Council pushes for crackdown on homeless in parking lot
The Manteca Kmart store on Northgate Drive before it closed in September. - photo by Photo Contributed

The homeless with vehicles have turned the parking lot for the shuttered Kmart store on Northgate Drive into an overnight spot to sleep.
Some have even taken to using the parking lot as a 24/7 trailer park of sorts leaving RVs and other vehicles in place.
They have also brought other problems including piling up trash and providing cover for illegal drug deals according to nearby frustrated residents.
The Manteca City Council made it clear Tuesday they won’t tolerate the situation.
Councilman Gary Singh, who brought the issue up during the council meeting, said the situation is unacceptable and that it needed to be addressed before blight takes hold and makes the property impossible to lease or sell and hurts the viability of nearby businesses.
The property owners already have a no trespassing letter on file with the Manteca Police. That gives police the authority to go onto property and order unauthorized people camping and such to leave when they receive a complaint or if they have time during the graveyard shift to drive by and address the situation.
Councilman Richard Silverman said he was glad to see that some officers have taken to parking and catching up on report writing in the Kmart parking lot in a bid to do double duty
The property management firm for the Kmart location has informed city officials they will soon have a security guard on the site for five days a week for 12 hour a day.  The firm that owns the building is actively trying to sell the 107,489-square-foot structure and can ill afford to have the parking lot turned into a homeless encampment.
Police Chief Jodie Estarziau noted given it is private property it made sense for the city to work with the property owner and get them to take steps to clean up and secure the parking lot. That’s because one RV that has been sitting there for weeks represents a $2,000 charge just to tow it. If the city had to do that, the funds would come out of the police department budget.
The police chief said the department could tow it but that she didn’t believe it was wise to turn the Manteca Police Department “into garbage guys” to address cleaning up trash.
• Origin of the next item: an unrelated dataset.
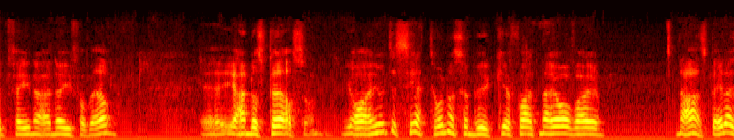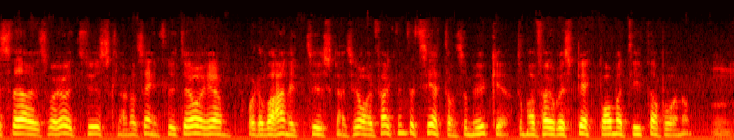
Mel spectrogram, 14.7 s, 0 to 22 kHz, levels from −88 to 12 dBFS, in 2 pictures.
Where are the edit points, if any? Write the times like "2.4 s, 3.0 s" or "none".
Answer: 9.7 s, 12.5 s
She noted that it was it made sense to give the property owner a chance first to address the situation.
Singh’s  concerns that the city needed to address the Kmart issues now was embraced by his colleagues who also steered the conversation into the need to be more proactive addressing unmaintained buildings in downtown Manteca.
“This is not a ghetto, this is the downtown of Manteca,” Councilman Mike Morowit said of vacant buildings not being maintained and burned out structures allowed to stay in place more than two years after being ravaged by fire.
He said the two-story Sycamore Arms building at East Yosemite and Sycamore avenues should be condemned and torn down due to it being a public safety and health hazard.
Morowit also expressed frustration with landlords that have had buildings vacant for years and have made no attempt to rent them by either posting contact information in windows or even selling them. Instead they are sitting vacant and being broken into by the homeless and others.
Over the past six months, several merchants have said they have been contacted by people interested in storefronts to rent that were at a loss on how to contact the owners. Brokers have noted that in almost all cases none of the properties are listed on any real estate forum either for sale, lease or rent.
Morowit suggested the city find a way to address the problem by bringing together code enforcement, the city manager’s office and possibly other municipal departments such as economic development.
City Manager Tim Ogden said the council might also want to consider reducing the time that municipal ordinances allow a property owner to correct an issue once they are cited from the current 14 days down to five days. He noted that the city’s two code enforcement officers are fielding a large number of complaints and that it may appear that the city is doing nothing due to the lag time before the next step in the enforcement process is triggered thanks to the 14-day wait.

To contact Dennis Wyatt, email